The staff had a single word they favored when it comes to describing the gas engine kicking on: imperceptible. The transition is neither heard nor felt. Instead, the only clue is the gas-pump image that replaces the drained battery graphic on the digital instrument cluster. The 1.4-liter engine features dual overhead cams with variable timing, but it's a modest little mill, making just 84 hp at its peak, and it will eventually make itself heard as the revs rise to produce more electricity. It will spin as high as 4800 rpm but spends the majority of its time between 1500 rpm and 3000 rpm. Unless you're listening for it, though, the engine hum disappears behind conversation or the radio. "From the driver's seat, you just drive, with no idea -- and no real need to know -- where the power's coming from and how, exactly, it made its way to the wheels," summarized West Coast editor Jason Cammisa.

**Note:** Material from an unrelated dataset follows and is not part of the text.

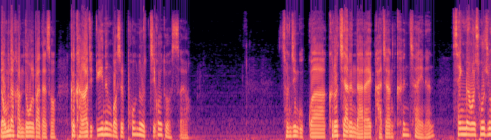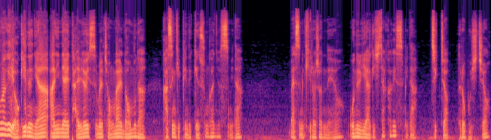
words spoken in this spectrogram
너무나 감동을 받아서 그 강아지 뛰는 것을 폰으로 찍어두었어요. 선진국과 그렇지 않은 나라의 가장 큰 차이는 생명을 소중하게 여기느냐 아니냐에 달려있음을 정말 너무나 가슴 깊이 느낀 순간이었습니다. 말씀이 길어졌네요. 오늘 이야기 시작하겠습니다. 직접 들어보시죠.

When you begin to consider the Volt's other attributes, it's important to remind yourself that the majority of your 41,000 George Washingtons is funding the research, development, and production behind the powertrain and the battery, because the Volt neither rides nor handles like a $40,000 car. Indeed, the suspension is largely lifted from the $16,995 Chevrolet Cruze compact, with a MacPherson strut-type suspension up front and a torsion-beam setup in the rear. The fact that the 435-pound battery pack sits in the central tunnel and under the rear seats is a boon to the center of gravity, but then, adding weight isn't really a recognized technique for improving handling. The chassis dynamics are neither exceptional nor offensive. They simply are. Body control and ride quality are comfortable, and handling is on par with the average compact sedan. The brakes disappoint with a slow and nonlinear pedal, particularly at low speeds. There's also no way to switch off the Volt's stability control.